That said, there are commercially available tests that provide genetic profile information to the consumer. A recent commercially available test was developed and marketed by the company, Nutrigenomix, Inc., in Canada under the same name. This University of Toronto startup, founded by Dr. Ahmed El-Sohemy, launched the Nutrigenomix kit in 2012. Since then, the product has been launched in Australia, United States, and Chile. The kit costs ~$350 and involves a simple saliva sample in order to test 7 relevant diet-related genes. Once the test results are obtained, a trained dietitian (who is registered with a provincial regulatory body) can provide appropriate advice on the prescribed diet for the individual.
Dr. Ahmed states that the response by the public, to these kits, has been positive. A paper by Dr. Ahmed, discusses the altered perceptions of consumers and enhanced motivation to change their dietary regimen based on the test results. Currently there are over 80 clinics across Canada, with trained dietitians, that offer the Nutrigenomix tests.
The information from commercially available tests is indeed empowering to the individual, however, the average Canadian needs to be better informed of the relevance of these tests. Mark Weir and others, in their survey, state that healthcare professionals (physicians, dietitians) would feel more confident of recommending such test kits if they are validated by Health Canada.
Currently, most commercially available test kits are available to the public irrespectiveof the recommendations of healthcare professionals. This poses concerns since the test kits may or may not provide comprehensive information, which will enable patients to make their own health and diet choices. It may also result in the use of some ineffective treatment strategies by the patient without a physician’s consent.
Dr. Ahmed states however, that there is a fundamental difference between the Nutrigenomix test kit and other commercially available test kits. The Nutrigenomix test kit is sold only through a trained dietitian-a healthcare professional under the title Registered Dietitian/Professional Dietitian/Dietitian- qualified to conduct these tests. Hospitals expressed a great deal of interest, in the Nutrigenomix kit, at a recent talk by Dr. Ahmed for Nutrition Awareness Month in March 2013 in Toronto.
While provincial healthcare plans currently do not cover these tests, some private healthcare plans cover a dietitian’s costs and some may even cover the costs of the test. With wider acceptance by healthcare professionals, nutrigenomics testing can provide patients with options for prevention that are tailored to their individual genetic profile.

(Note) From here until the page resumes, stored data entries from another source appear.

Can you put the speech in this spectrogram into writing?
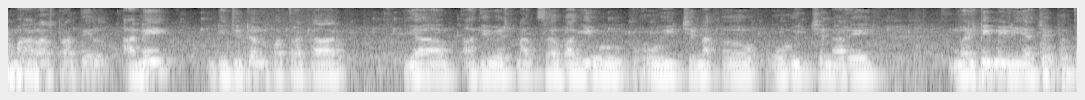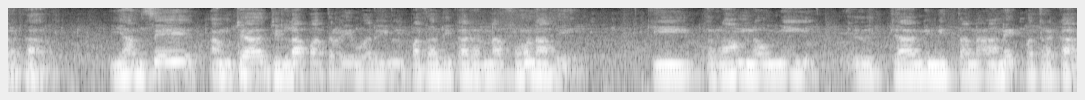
महाराष्ट्रातील अनेक डिजिटल पत्रकार या अधिवेशनात सहभागी होऊ होऊ इच्छिना होऊ इच्छिणारे मल्टीमीडियाचे पत्रकार. यांचे आमच्या जिल्हा पातळीवरील पदाधिकाऱ्यांना फोन आले की रामनवमीच्या निमित्तानं अनेक पत्रकार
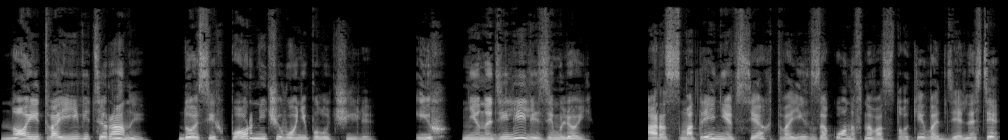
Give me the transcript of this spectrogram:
Но и твои ветераны до сих пор ничего не получили. Их не наделили землей, а рассмотрение всех твоих законов на Востоке в отдельности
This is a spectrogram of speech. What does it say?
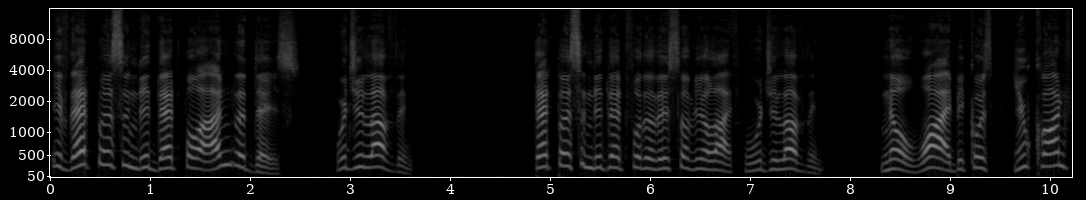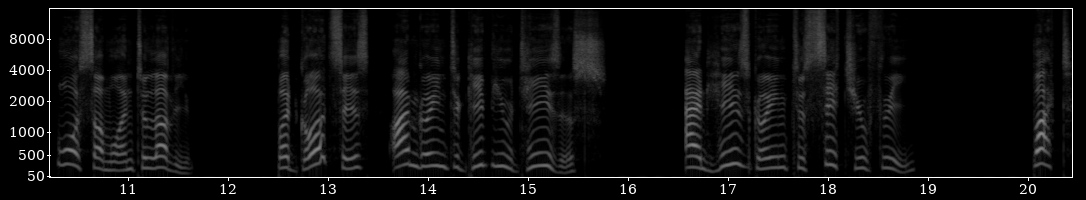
If that person did that for a hundred days, would you love them? That person did that for the rest of your life. Would you love them? No. Why? Because you can't force someone to love you. But God says, I'm going to give you Jesus, and He's going to set you free. But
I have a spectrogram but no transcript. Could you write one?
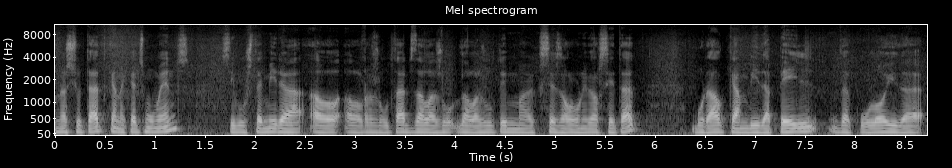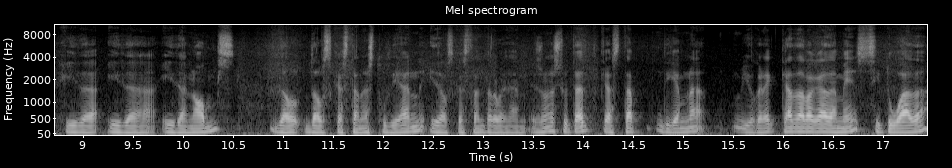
Una ciutat que en aquests moments, si vostè mira el, els resultats de les, de les últims accés a la universitat, veurà el canvi de pell, de color i de, i de, i de, i de noms del, dels que estan estudiant i dels que estan treballant. És una ciutat que està, diguem-ne, jo crec, cada vegada més situada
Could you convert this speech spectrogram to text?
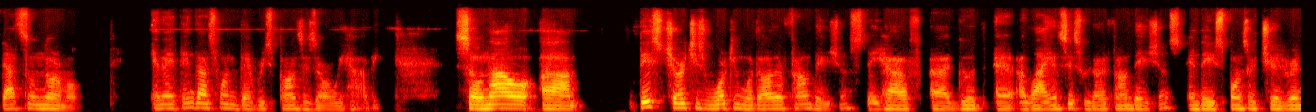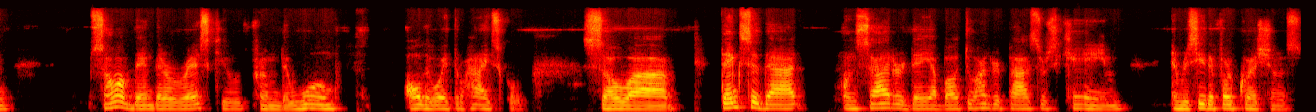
that's not normal. And I think that's one of the responses are we having. So now um, this church is working with other foundations. They have uh, good uh, alliances with other foundations and they sponsor children, some of them that are rescued from the womb all the way through high school. So uh, thanks to that, on Saturday, about 200 pastors came and received the four questions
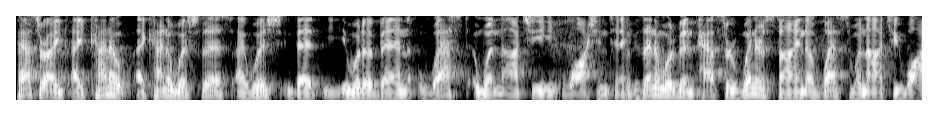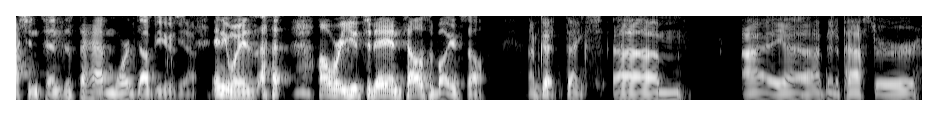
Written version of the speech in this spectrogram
Pastor, I kind of I kind of wish this. I wish that it would have been West Wenatchee, Washington, because then it would have been Pastor Winterstein of West Wenatchee, Washington, just to have more W's. Yeah. Anyways, how are you today? And tell us about yourself. I'm good, thanks. Um, I uh, I've been a pastor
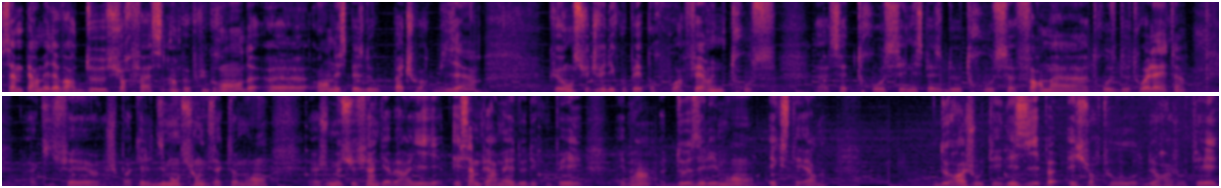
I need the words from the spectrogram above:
Ça me permet d'avoir deux surfaces un peu plus grandes euh, en espèce de patchwork bizarre que ensuite je vais découper pour pouvoir faire une trousse. cette trousse, c'est une espèce de trousse format trousse de toilette euh, qui fait euh, je sais pas quelle dimension exactement. Euh, je me suis fait un gabarit et ça me permet de découper eh ben, deux éléments externes, de rajouter des zips et surtout de rajouter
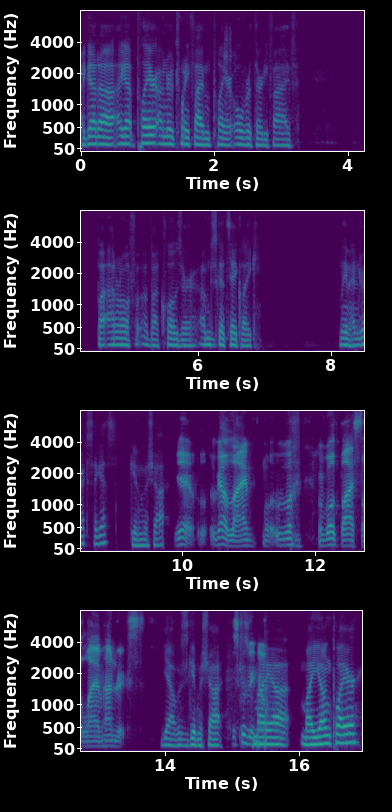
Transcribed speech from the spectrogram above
I got uh I got player under 25 and player over 35. But I don't know if about closer. I'm just gonna take like Liam Hendriks, I guess. Give him a shot. Yeah, we got Lime. We're both biased to Lime Hendriks Yeah, we'll just give him a shot. just because we know. My uh my young player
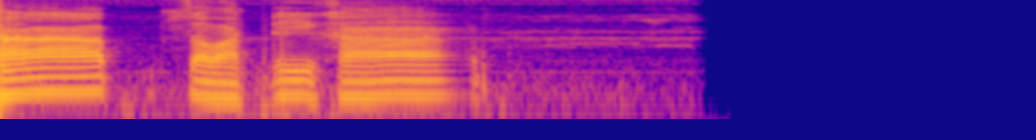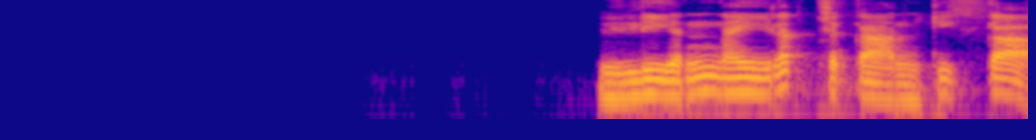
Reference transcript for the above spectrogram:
ครับ สวัสดีครับเหรียญในรัชกาลที่เก้า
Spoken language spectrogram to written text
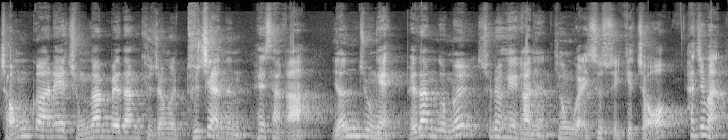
정관에 중간 배당 규정을 두지 않는 회사가 연중에 배당금을 수령해 가는 경우가 있을 수 있겠죠. 하지만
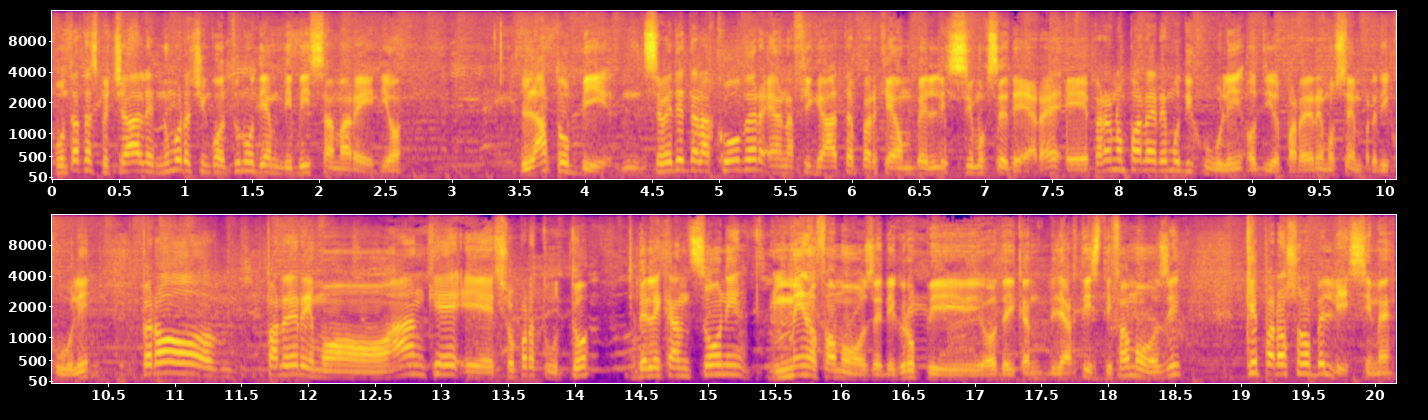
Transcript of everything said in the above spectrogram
puntata speciale numero 51 di MDB Sama Radio. Lato B, se vedete la cover è una figata perché è un bellissimo sedere, e però non parleremo di culi, oddio parleremo sempre di culi, però parleremo anche e soprattutto delle canzoni meno famose dei gruppi o degli artisti famosi che però sono bellissime.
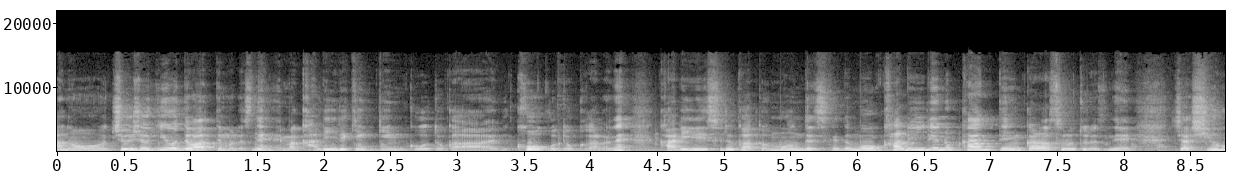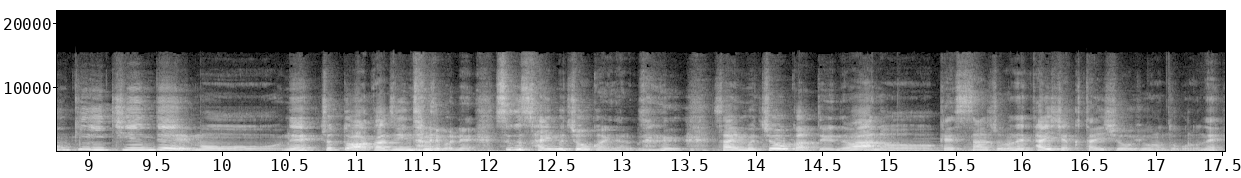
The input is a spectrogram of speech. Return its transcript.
あの、中小企業ではあってもですね、まあ、借入金、銀行とか、公庫とかからね、借入れするかと思うんですけども、借入の観点からするとですね、じゃあ資本金1円でもうね、ちょっと赤字になればね、すぐ債務超過になる。債務超過というのは、あの、決算書のね、貸借対照表のところね、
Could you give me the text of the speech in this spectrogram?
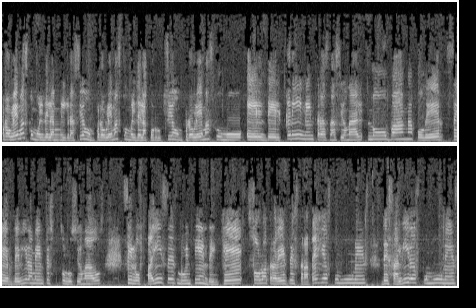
Problemas como el de la migración, problemas como el de la corrupción, problemas como el del crimen transnacional no van a poder ser debidamente solucionados si los países no entienden que solo a través de estrategias comunes, de salidas comunes,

The horizon of hope
The road to personalized nutrition has certainly been charted out. The prevalence of technology in every spectrum of human life is obvious and nonetheless so in the healthcare industry. Patients are feeling empowered with educational tools and internet resources. Physicians are aware of the numerous possibilities of the science of nutrigenomics, viz. personalized nutrition profiles to counter the risk of developing chronic diseases such as cancer, improving healthy lifestyles, and long-term reduction in healthcare costs.
A collaborative approach between physicians, dietitians, nutritional scientists and healthcare officials will stimulate and propel the field of nutrition and the integration of dietary supplements in cancer care. The horizon of personalized treatment is visible and with it, the possibility of a renewed lease on life.